Betsy Butterfly in "A Strange Change"
A Strange Change
Receiving no answer to his question, Freddie Firefly skipped down from the fence and sought the shade of the apple tree, where he found Dusty Moth staring fixedly at Betsy Butterfly's picture.Dusty's face wore a most curious look; he seemed at once angry, sorrowful and amazed. And not till Freddie Firefly asked again what was the trouble did Dusty Moth say a word.Then he pointed scornfully toward the portrait that Jimmy Rabbit had made earlier in the summer.
"So that's the charming Betsy Butterfly, eh?" he roared. "That's the beauty I've heard so much about! I can tell you right now that if I had any idea she looked like this I never would have lost my appetite over her!"
"You astonish me!" Freddie Firefly exclaimed. "Have you forgotten how anxious you were to meet the lady?"
"Meet her!" Dusty Moth howled. "I promise you I'd never go out of my way to meet anybody that looked as she does—though I might go a long distance to avoid her."
Freddie Firefly glanced toward the picture. But it had fallen face downward upon the ground. And he did not take the trouble to raise it.
"Well, you think Betsy Butterfly is beautiful, don't you?" he asked.
"Indeed I don't! I think she's hideous," Dusty Moth shouted. "Never in all my life have I been so deceived in a person."
"I don't understand how you can say that," Freddie Firefly told him. "But I suppose your idea of beauty may be different from mine—and from many other people's, too. Anyhow, I hope you'll get your appetite back again."

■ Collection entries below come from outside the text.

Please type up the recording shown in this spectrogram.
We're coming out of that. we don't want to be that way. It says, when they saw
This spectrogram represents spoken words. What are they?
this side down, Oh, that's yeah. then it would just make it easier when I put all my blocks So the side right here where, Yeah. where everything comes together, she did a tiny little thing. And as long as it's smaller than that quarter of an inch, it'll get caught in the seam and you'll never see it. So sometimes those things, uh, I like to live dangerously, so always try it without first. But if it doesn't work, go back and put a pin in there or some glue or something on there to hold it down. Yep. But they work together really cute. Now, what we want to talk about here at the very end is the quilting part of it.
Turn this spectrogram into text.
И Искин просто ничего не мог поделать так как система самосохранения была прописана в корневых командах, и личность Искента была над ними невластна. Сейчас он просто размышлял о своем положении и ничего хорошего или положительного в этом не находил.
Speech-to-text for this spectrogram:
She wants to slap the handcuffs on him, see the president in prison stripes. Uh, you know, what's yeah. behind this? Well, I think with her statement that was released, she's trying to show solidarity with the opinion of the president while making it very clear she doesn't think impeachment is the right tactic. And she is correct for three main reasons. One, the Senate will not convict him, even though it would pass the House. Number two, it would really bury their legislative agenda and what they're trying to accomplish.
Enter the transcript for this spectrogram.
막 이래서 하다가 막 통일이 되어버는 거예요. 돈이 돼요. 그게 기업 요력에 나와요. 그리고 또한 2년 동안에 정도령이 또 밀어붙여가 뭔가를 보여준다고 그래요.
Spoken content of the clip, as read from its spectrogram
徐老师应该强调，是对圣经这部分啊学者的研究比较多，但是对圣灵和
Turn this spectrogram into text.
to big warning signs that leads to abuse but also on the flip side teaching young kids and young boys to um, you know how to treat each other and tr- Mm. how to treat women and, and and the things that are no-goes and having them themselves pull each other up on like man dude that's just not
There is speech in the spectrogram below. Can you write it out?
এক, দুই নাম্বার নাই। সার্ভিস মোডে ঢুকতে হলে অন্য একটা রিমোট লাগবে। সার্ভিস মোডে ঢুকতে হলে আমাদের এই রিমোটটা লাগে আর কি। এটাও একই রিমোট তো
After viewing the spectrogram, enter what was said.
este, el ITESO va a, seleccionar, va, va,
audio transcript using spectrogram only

"I don't know about that," said Dusty Moth. "Just now I don't feel as if I ever wanted to taste food again." A shudder passed over him. And he covered his eyes, as if to shut some terrible image from his memory.

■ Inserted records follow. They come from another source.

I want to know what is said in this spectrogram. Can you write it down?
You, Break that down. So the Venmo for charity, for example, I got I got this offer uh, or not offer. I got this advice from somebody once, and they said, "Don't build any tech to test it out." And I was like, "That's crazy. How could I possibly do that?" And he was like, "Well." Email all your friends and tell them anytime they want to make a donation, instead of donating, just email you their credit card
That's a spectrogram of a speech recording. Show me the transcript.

"I must leave you now," said Freddie Firefly. "And please don't forget what you promised me. You remember that you said that if I'd show you a picture of Betsy Butterfly you would stop pestering me about her."
"Don't worry about that!" Dusty Moth assured him bitterly. "I shall never mention Betsy Butterfly's name again.

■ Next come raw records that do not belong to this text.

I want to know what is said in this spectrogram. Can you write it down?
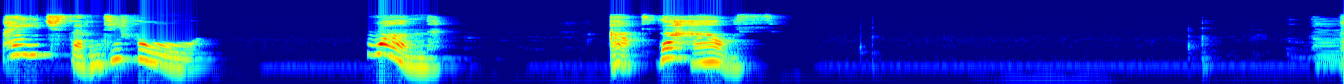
page 74. 1. At the House.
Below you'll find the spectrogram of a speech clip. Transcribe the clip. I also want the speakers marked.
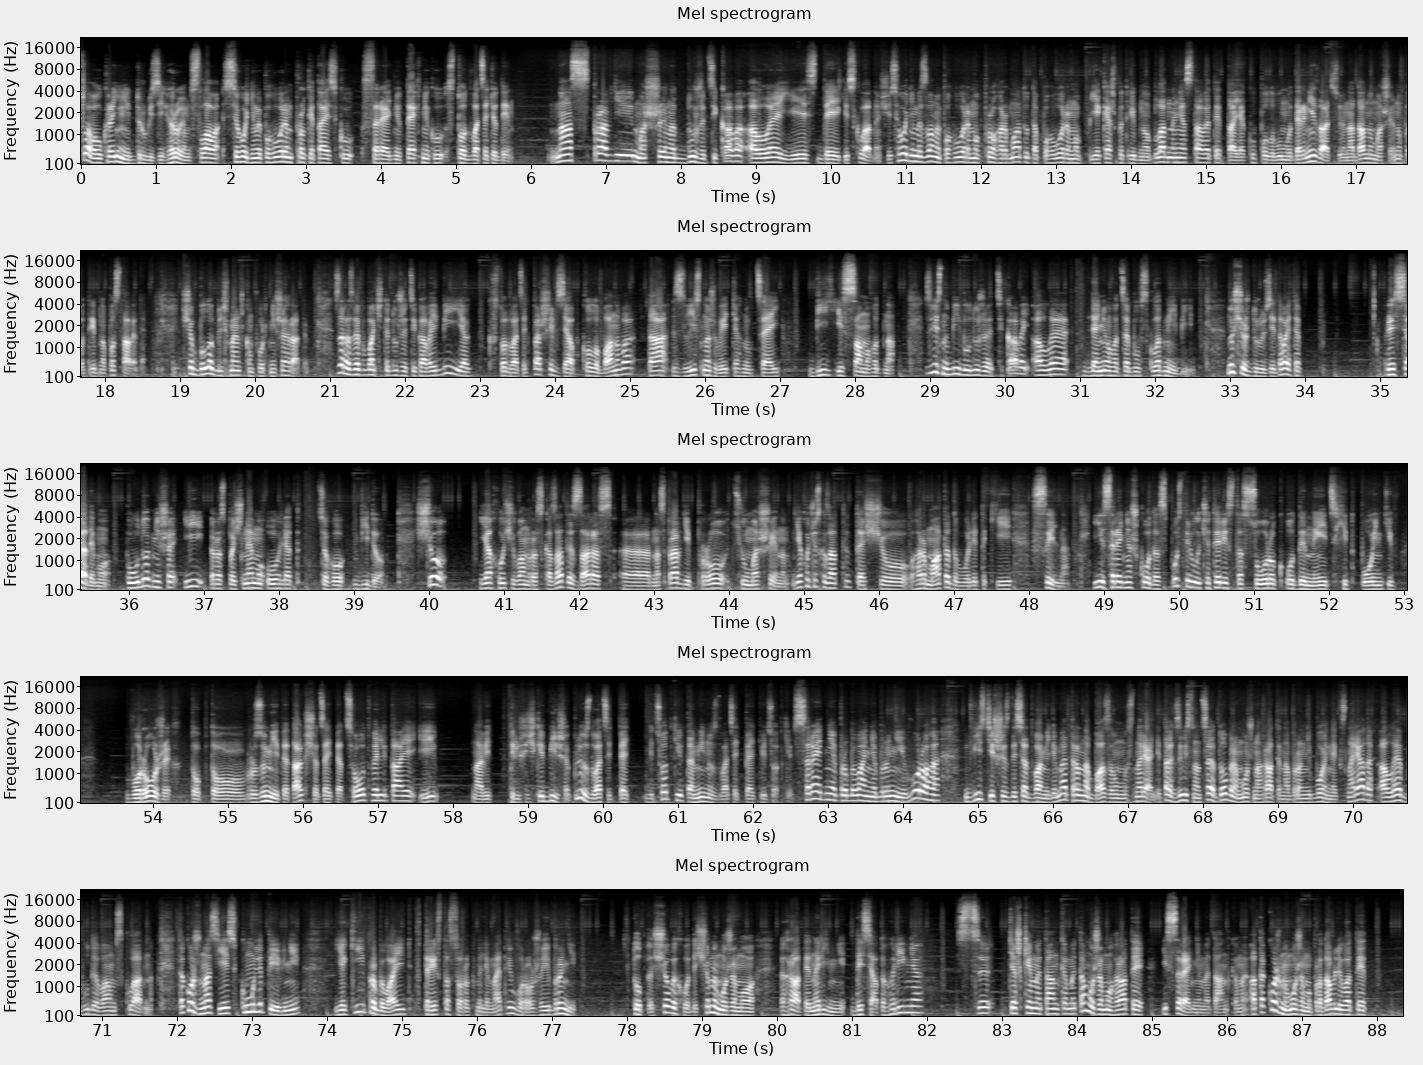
Speaker 1: Слава Україні, друзі! Героям слава! Сьогодні ми поговоримо про китайську середню техніку 121. Насправді машина дуже цікава, але є деякі складнощі. Сьогодні ми з вами поговоримо про гармату та поговоримо, яке ж потрібно обладнання ставити та яку полову модернізацію на дану машину потрібно поставити, щоб було більш-менш комфортніше грати. Зараз ви побачите дуже цікавий бій, як 121 взяв Колобанова та, звісно ж, витягнув цей бій із самого дна. Звісно, бій був дуже цікавий, але для нього це був складний бій. Ну що ж, друзі, давайте присядемо поудобніше і розпочнемо огляд цього відео. Що я хочу вам розказати зараз е, насправді про цю машину. Я хочу сказати те, що гармата доволі таки сильна. І середня шкода з пострілу 440 одиниць хітпойнтів ворожих. Тобто розумієте так, що цей 500 вилітає і навіть трішечки більше, плюс 25% та мінус 25%. Середнє пробивання броні ворога 262 мм на базовому снаряді. Так, звісно, це добре, можна грати на бронебойних снарядах, але буде вам складно. Також у нас є кумулятивні, які пробивають в 340 мм ворожої броні. Тобто, що виходить, що ми можемо грати на рівні 10 рівня з тяжкими танками, та можемо грати із середніми танками. А також ми можемо продавлювати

I don't want to think of her. But I'm afraid I can never, never get her face out of my mind.... I know—" he added—"I know I shall see it in my dreams. And just think how terrible it will be to wake at midday, out of a sound sleep, with her dreadful face and form haunting me!"Freddie Firefly couldn't help feeling sorry for the poor chap. But he could think of nothing to do, except to show him Betsy's portrait once more. So he started to raise the picture from the ground, where it still lay face downward. And the moment Dusty Moth saw what he was about he gave a frightful scream—and flew off into the night.
"He's a queer one!" Freddie Firefly mused. "Now, I've always thought Betsy was a fine-looking——" Just then his eyes fell upon the picture for the first time. And Freddie Firefly's mouth fell open in astonishment.So amazed was he by what he saw that he tumbled right over backwards. And then, scrambling to his feet, he wrapped the rhubarb leaf hastily around the picture and slung it across his back again.
"Jimmy Rabbit has made a terrible mistake!" he groaned, as he started for the duck pond.
Back at the meeting place once more, Freddie Firefly rushed up to Jimmy Rabbit in great excitement."Do you know what you did?" he cried. "You brought me the wrong picture. And Dusty Moth has gone shrieking off into the darkness, he was so disappointed. This is not Betsy Butterfly's picture! It's some dreadful-looking caterpillar. And when I glanced at it just now, over in the orchard, it sent a chill all through me."
For the time being Jimmy Rabbit said nothing. At first he had seemed quite upset. But before Freddie had finished speaking he had begun to smile.
And then he unwrapped the picture once more and leaned it against a stone, where the moon's rays fell squarely upon it.
"You're mistaken," he informed Freddie then. "This is a picture of Betsy Butterfly. I painted it myself; and I ought to know. As I explained last night, I made it earlier in the summer; and as I said, she has changed somewhat in the meantime. But it's a very good likeness of her as she was once."
"You mean—" gasped Freddie Firefly—"you mean that Betsy Butterfly was once an ugly caterpillar?"
"Why, certainly!" said Jimmy Rabbit. "And so was Dusty Moth, for that matter. Yes! he was a caterpillar himself, once—and a much uglier one than Betsy, if only he knew it.
"In fact," said Jimmy, looking at the picture with his head on one side, "as caterpillars go, Betsy Butterfly was a great beauty, even at so early an age."